Kampo is a traditional Japanese medicine originating from ancient Chinese medicine which included the administration of herbal prescription, lifestyle advice and acupuncture. Orally administered Kampo prescriptions are believed to be influenced by diet and intestinal microbiota. However, reports on the Kampo administration effects are still limited. Shoseiryuto (TJ-19), which has anti-allergic and anti-inflammatory properties, is a Kampo prescription used clinically for the treatment of allergic bronchial asthma. We examined whether Shoseiryuto administration is affected by a probiotic product, lysed Enterococcus faecalis FK-23 (LFK). BALB/c mice were sensitized with cedar pollen allergen, and the peritoneal accumulation of eosinophils was induced. During a sensitization period of 21 days, varying amounts of Shoseiryuto (and saline as a control) were administered to the mice. The accumulation of eosinophils was significantly reduced by 30 mg/day doses of Shoseiryuto but not by 3 or 9 mg/day doses. Similarly, 3 mg/day Shoseiryuto, 30 mg/day LFK, 3 mg/day of Shoseiryuto co-administered with 30 mg/day of LFK, and saline control were compared. A significant reduction in the accumulation of eosinophils was observed at 3 mg/day Shoseiryuto co-administered with 30 mg/day of LFK. These results suggest that Shoseiryutomediated anti-allergic effects are enhanced by the probiotic (LFK). Although not significant statistically, serum allergen-specific and total IgE levels in the treatment group exposed to the mixed agent (i.e. Shoseiryuto and LFK) were generally lower than those receiving either one alone. The results indicate a synergistic effect of a Kampo medicine (Shoseiryuto, Xiao-Qing-Long-Tang in Chinese) and lysed Enterococcus faecalis FK-23 on allergic responses in mice.
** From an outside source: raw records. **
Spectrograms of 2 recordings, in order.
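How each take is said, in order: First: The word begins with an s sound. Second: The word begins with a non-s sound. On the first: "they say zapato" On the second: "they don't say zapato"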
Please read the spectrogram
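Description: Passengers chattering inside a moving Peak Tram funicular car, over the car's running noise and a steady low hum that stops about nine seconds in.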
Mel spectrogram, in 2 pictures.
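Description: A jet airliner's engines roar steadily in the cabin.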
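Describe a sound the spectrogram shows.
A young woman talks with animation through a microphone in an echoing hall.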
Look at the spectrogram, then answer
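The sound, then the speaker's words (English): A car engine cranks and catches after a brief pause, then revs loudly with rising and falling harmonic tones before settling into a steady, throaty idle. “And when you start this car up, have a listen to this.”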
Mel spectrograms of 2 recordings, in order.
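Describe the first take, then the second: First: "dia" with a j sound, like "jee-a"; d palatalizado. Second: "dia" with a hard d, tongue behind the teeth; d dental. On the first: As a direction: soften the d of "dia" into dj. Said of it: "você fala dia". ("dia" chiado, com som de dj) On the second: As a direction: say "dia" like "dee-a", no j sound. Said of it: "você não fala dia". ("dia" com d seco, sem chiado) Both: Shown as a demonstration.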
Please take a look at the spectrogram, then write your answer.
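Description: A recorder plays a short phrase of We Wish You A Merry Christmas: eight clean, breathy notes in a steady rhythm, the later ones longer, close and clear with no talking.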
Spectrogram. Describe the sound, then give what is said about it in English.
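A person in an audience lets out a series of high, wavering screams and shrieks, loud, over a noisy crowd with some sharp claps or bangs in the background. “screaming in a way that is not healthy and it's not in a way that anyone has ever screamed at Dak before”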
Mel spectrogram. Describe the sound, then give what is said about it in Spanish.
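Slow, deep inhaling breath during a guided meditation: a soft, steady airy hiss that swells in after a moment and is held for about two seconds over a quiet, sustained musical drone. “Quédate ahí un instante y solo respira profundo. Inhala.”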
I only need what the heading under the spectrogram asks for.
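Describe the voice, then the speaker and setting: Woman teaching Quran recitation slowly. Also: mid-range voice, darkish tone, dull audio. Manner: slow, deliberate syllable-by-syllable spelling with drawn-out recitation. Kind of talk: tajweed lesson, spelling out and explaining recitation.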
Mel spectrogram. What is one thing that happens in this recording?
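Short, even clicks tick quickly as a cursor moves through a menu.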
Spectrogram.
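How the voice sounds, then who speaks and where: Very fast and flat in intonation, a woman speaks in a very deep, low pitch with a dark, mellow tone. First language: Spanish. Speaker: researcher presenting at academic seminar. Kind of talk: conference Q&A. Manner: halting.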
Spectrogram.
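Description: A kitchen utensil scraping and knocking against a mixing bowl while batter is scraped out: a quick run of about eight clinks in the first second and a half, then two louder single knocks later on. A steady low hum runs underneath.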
Kondoh M.,Nichinichi Pharmaceutical Corporation Ltd | Kondoh M.,Kyoto Prefectural University of Medicine | Shimada T.,Nichinichi Pharmaceutical Corporation Ltd | Shimada T.,Kyoto Prefectural University of Medicine | And 9 more authors.
British Journal of Nutrition | Year: 2014

A high-fat diet (HFD) is one of the causes of hepatic steatosis. We previously demonstrated that Enterococcus faecalis FK-23 (FK-23), a type of lactic acid bacteria, exhibits an anti-obesity effect in mice fed a HFD. In the present study, we examined the effects of FK-23 on HFD-induced hepatic steatosis. Male C57BL/6 mice were divided into four groups and given one of four treatments: standard diet (SD); standard diet supplemented with FK-23 (SD+FK); HFD; or HFD supplemented with FK-23 (HFD+FK). For the administration of FK-23, the drinking water was supplemented with FK-23 at a concentration of 2% (w/w). After 11 weeks, histological findings revealed hepatic steatosis in the liver of HFD-fed mice; however, this effect was attenuated by the administration of FK-23. The expression levels of genes involved in fatty acid oxidation in the liver tissue were significantly reduced in the HFD group compared with the SD group, but FK-23 supplementation tended to up-regulate the expression levels of these genes. Our findings show that the inhibitory effect of FK-23 against hepatic steatosis in HFD-fed mice can be explained by the prevention of fat accumulation in the liver through the modulation of the activities of genes involved in hepatic fatty acid oxidation. Copyright © 2014 The Authors.

Discover hidden collaborations